== What you will do ==
Set down, please, the line that contains "The spectrogram below comes" and every line that follows it to the end of the records, exactly; do not include pictures.
[[ Source material, beginning ]]
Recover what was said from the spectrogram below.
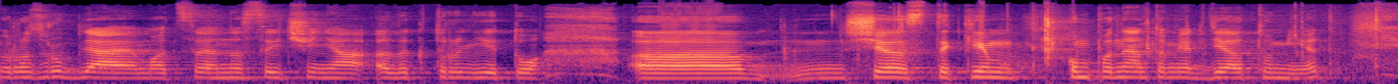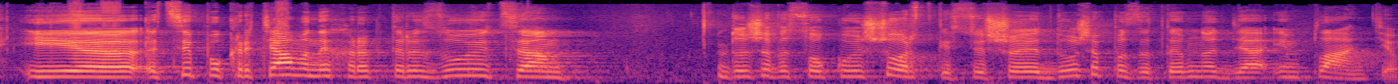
розробляємо, це насичення електроліту ще з таким компонентом, як діатоміт. І ці покриття вони характеризуються. Дуже високою шорсткістю, що є дуже позитивно для імплантів,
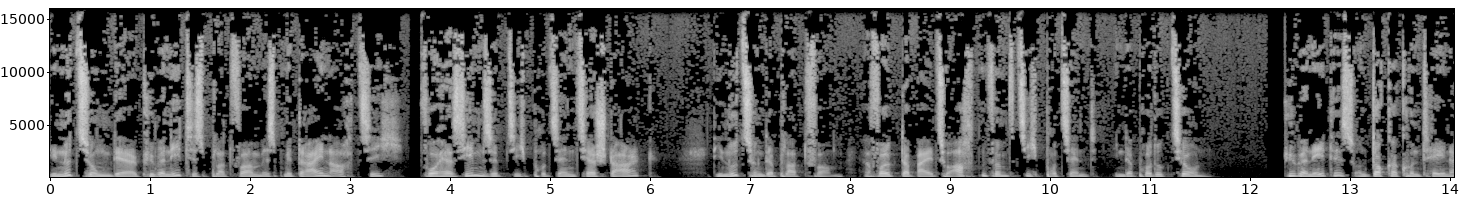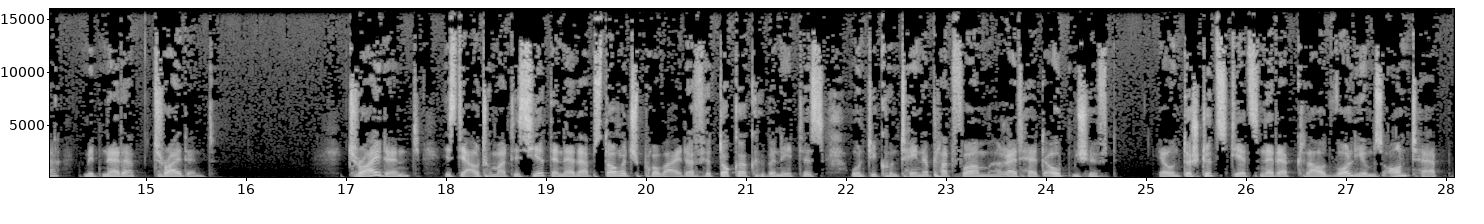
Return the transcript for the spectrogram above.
Die Nutzung der Kubernetes-Plattform ist mit 83 vorher 77 Prozent sehr stark. Die Nutzung der Plattform erfolgt dabei zu 58 Prozent in der Produktion. Kubernetes und Docker Container mit NetApp Trident. Trident ist der automatisierte NetApp Storage Provider für Docker Kubernetes und die Containerplattform Red Hat OpenShift. Er unterstützt jetzt NetApp Cloud Volumes OnTap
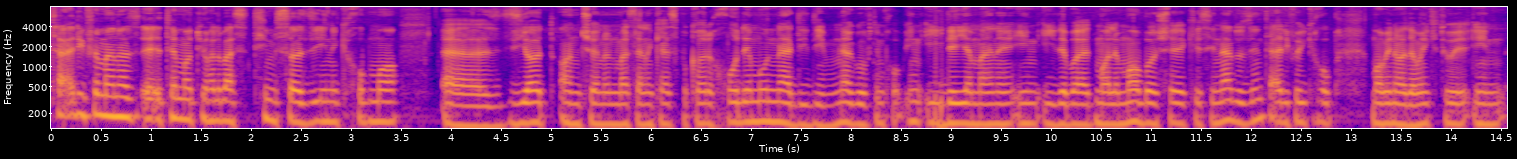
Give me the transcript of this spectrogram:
تعریف من از اعتماد حالا بحث تیم سازی اینه که خب ما زیاد آنچنان مثلا کسب و کار خودمون ندیدیم. نگفتیم خب این ایده منه این ایده باید مال ما باشه. کسی ندوز این تعریفی که خب ما بین آدمایی که توی این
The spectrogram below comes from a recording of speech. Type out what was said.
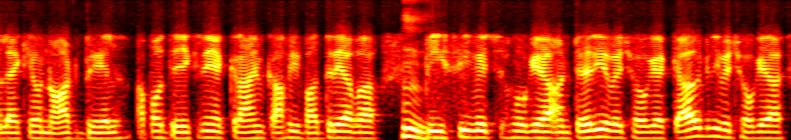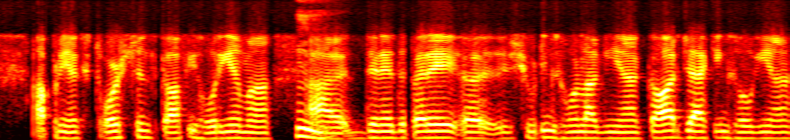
ਲੈ ਕੇ ਆਓ ਨਾਟ ਬੇਲ ਆਪਾਂ ਦੇਖ ਰਹੇ ਹਾਂ ਕ੍ਰਾਈਮ ਕਾਫੀ ਵੱਧ ਰਿਹਾ ਵਾ। BC ਵਿੱਚ ਹੋ ਗਿਆ ਅੰਟੈਰੀਓ ਵਿੱਚ ਹੋ ਗਿਆ ਕੈਲਗਰੀ ਵਿੱਚ ਹੋ ਗਿਆ ਆਪਣੀਆਂ ਐਕਸਟੋਰਸ਼ਨਸ ਕਾਫੀ ਹੋ ਰਹੀਆਂ ਵਾ। ਦਿਨੇ ਦੁਪਹਿਰੇ ਸ਼ੂਟਿੰਗਸ ਹੋਣ ਲੱਗੀਆਂ ਕਾਰ ਜੈਕਿੰਗਸ ਹੋ ਗਈਆਂ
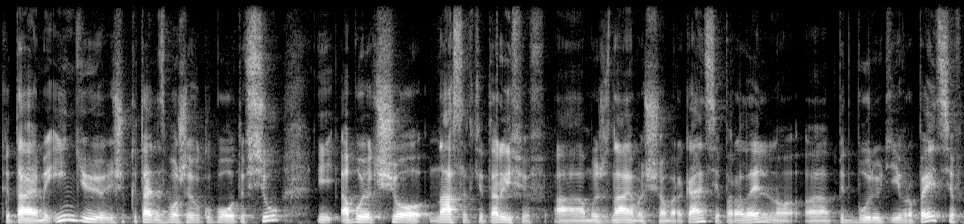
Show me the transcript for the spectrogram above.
Китаєм і Індією, і що Китай не зможе викуповувати всю, і або якщо наслідки тарифів, а ми ж знаємо, що американці паралельно е, підбурюють європейців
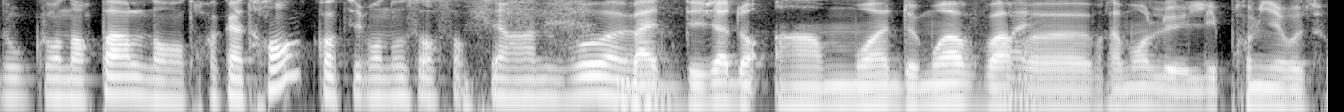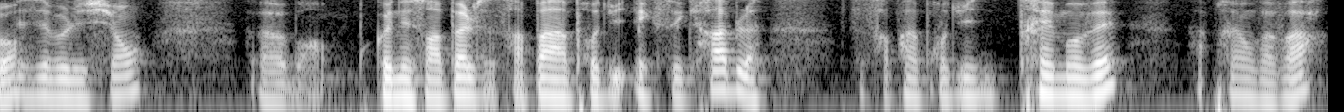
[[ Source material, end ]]
== Completed task ==
The spectrogram below comes from a recording of speech. Type out what was said.
ਲੈ ਕੇ ਆਓ ਨਾਟ ਬੇਲ ਆਪਾਂ ਦੇਖ ਰਹੇ ਹਾਂ ਕ੍ਰਾਈਮ ਕਾਫੀ ਵੱਧ ਰਿਹਾ ਵਾ। BC ਵਿੱਚ ਹੋ ਗਿਆ ਅੰਟੈਰੀਓ ਵਿੱਚ ਹੋ ਗਿਆ ਕੈਲਗਰੀ ਵਿੱਚ ਹੋ ਗਿਆ ਆਪਣੀਆਂ ਐਕਸਟੋਰਸ਼ਨਸ ਕਾਫੀ ਹੋ ਰਹੀਆਂ ਵਾ। ਦਿਨੇ ਦੁਪਹਿਰੇ ਸ਼ੂਟਿੰਗਸ ਹੋਣ ਲੱਗੀਆਂ ਕਾਰ ਜੈਕਿੰਗਸ ਹੋ ਗਈਆਂ
Show me the transcript for the spectrogram above.
Китаєм і Індією, і що Китай не зможе викуповувати всю, і або якщо наслідки тарифів, а ми ж знаємо, що американці паралельно е, підбурюють європейців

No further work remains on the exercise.